Nevertheless, the ‘NOT-ROCKS’ have real materiality and serious histories. The brick, for example, exploded from the Hobsonville Point brickworks in Tāmaki Makaurau. Here, ethical questions start to simmer more powerfully. When does removing minerals from the landscape cross the threshold from judicious and inquisitive to straight-up extractive? The questionable ethics of both archiving and rock-hunting simmer underneath the exhibition but Lever isn’t here to reproach, rather to encourage people to consider these questions for themselves. Lightness is a tool for allowing “important conversations to start, for allowing difference to seep in.” 4

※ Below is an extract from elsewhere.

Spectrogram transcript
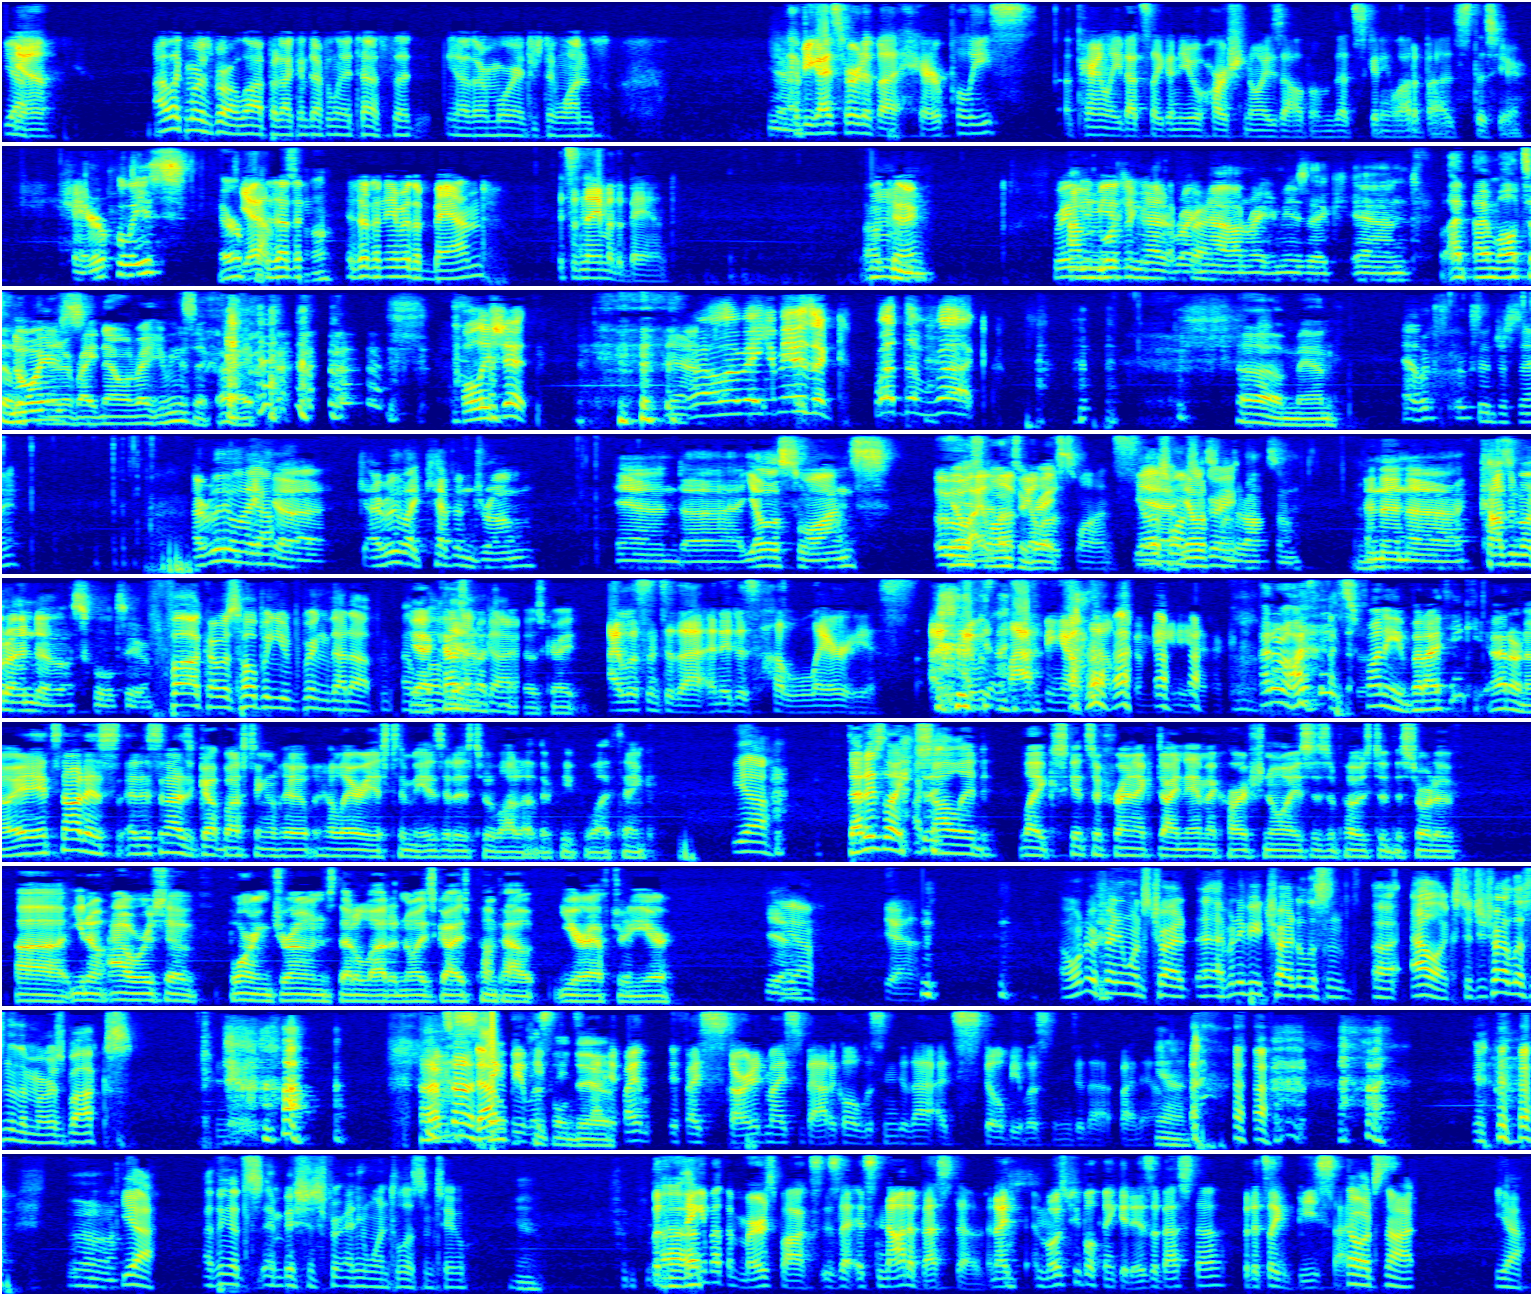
Yeah. yeah. I like Merzbow a lot, but I can definitely attest that you know there are more interesting ones. Yeah. Have you guys heard of a Hair Police? Apparently, that's like a new harsh noise album that's getting a lot of buzz this year. Hair Police? Yeah. Airports, Is that huh? Is that the name of the band? It's the name of the band. Okay. Hmm. Rating I'm music looking at it right friend. now on Rate Your Music, and I, I'm also looking at it right now and rate your music. All right. Holy shit! yeah. Oh, I rate your music. What the fuck? oh man. Yeah, it looks looks interesting. I really like Yeah. uh I really like Kevin Drumm and uh, Yellow Swans. Ooh, Yellow I Swans love are Yellow great. Swans. Yellow yeah, Swans Yellow are great. Swans are awesome. Mm. And then uh, Kazumoto Endo is cool too. Fuck! I was hoping you'd bring that up. I yeah, love that Kazuma guy. was great. I listened to that and it is hilarious. I, I was laughing out loud like a maniac. I don't know. I think it's funny, but I think I don't know. It's not as it's not as gut busting hilarious to me as it is to a lot of other people. I think Yeah. That is like solid, like schizophrenic, dynamic, harsh noise, as opposed to the sort of, uh, you know, hours of boring drones that a lot of noise guys pump out year after year. Yeah. Yeah. Yeah. I wonder if anyone's tried. Have any of you tried to listen? Uh, Alex, did you try to listen to the Merzbox? That's not a thing be people listening to do. that. If I if I started my sabbatical listening to that, I'd still be listening to that by now. Yeah. Yeah, I think that's ambitious for anyone to listen to. Yeah. But the Uh, thing about the Merzbox is that it's not a best of, and I and most people think it is a best of, but it's like B side. No, it's not. Yeah.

As a rock collector, Lever is also willing to implicate himself in the habits of thought Document Scales examines. One idea for this show developed after he examined his childhood rock collection and couldn’t remember where he’d found some of them. What meaning remained, now these rocks were stripped of all context, including his own personal associations?5 A similar question emerged for me while I stared at the document in-tray babysitting the ‘NOT-ROCKS’. What kind of document is a rock? From one perspective a brick smoothed by the sea holds evidence of each wave that lapped over it. The Elam carpark must have a lingering relationship to all those feet, all those cars, that roamed across its surface. Sometimes I think we just don’t know how to read these objects properly and that’s why a carpark isn’t considered an archival record but a different stone tablet is. We don’t generally question the idea that some objects have authority and others don’t, but Lever interrupts this assumption, the unexamined flow of objects into documents, documents into knowledge. Document Scales, at its centre, is an installation poured into that space between context and object, meaning and nonsense.
As an archivist I will always want to stride into this space and explain things. But not Lever. He is comfortable with the pauses, the discomfort, the silences, the mess. I glance back at the stacked copies of Minerals and Gemstones of the World on the floor. Something clicks. Each illustration is A4 size but embedded on A3 paper, positioned in the exact centre of the page. It leaves a large, unwieldy white border. It deliberately wastes space. Make of that what you will.
Flora Feltham is a Pākehā writer and weaver with English and Irish ancestry. In 2021 she completed a Masters in Creative Writing at the International Institute of Modern Letters where her work received the Modern Letters Creative Nonfiction Prize. She works as an archivist at Te Puna Mātauranga o Aotearoa The National Library of New Zealand.
Hilary Jenkinson, A Manual of Archival Administration (London: P. Lund, 1965), quoted in Terry Cook, “What Is Past Is Prologue: A History of Archival Ideas Since 1898, and the Future Paradigm Shift,” Archivaria 43 (Spring 1997): 17–63. https://archivaria.ca/index.php/archivaria/article/view/12175
“ISO 216,” Wikipedia, accessed September 10, 2022. https://en.wikipedia.org/wiki/ISO_216
“Readymade,” Tate Modern Art Terms, The Tate Modern, accessed September 10, 2022. https://www.tate.org.uk/art/art-terms/r/readymade
Ziggy Lever, in discussion with the author, August 19, 2022.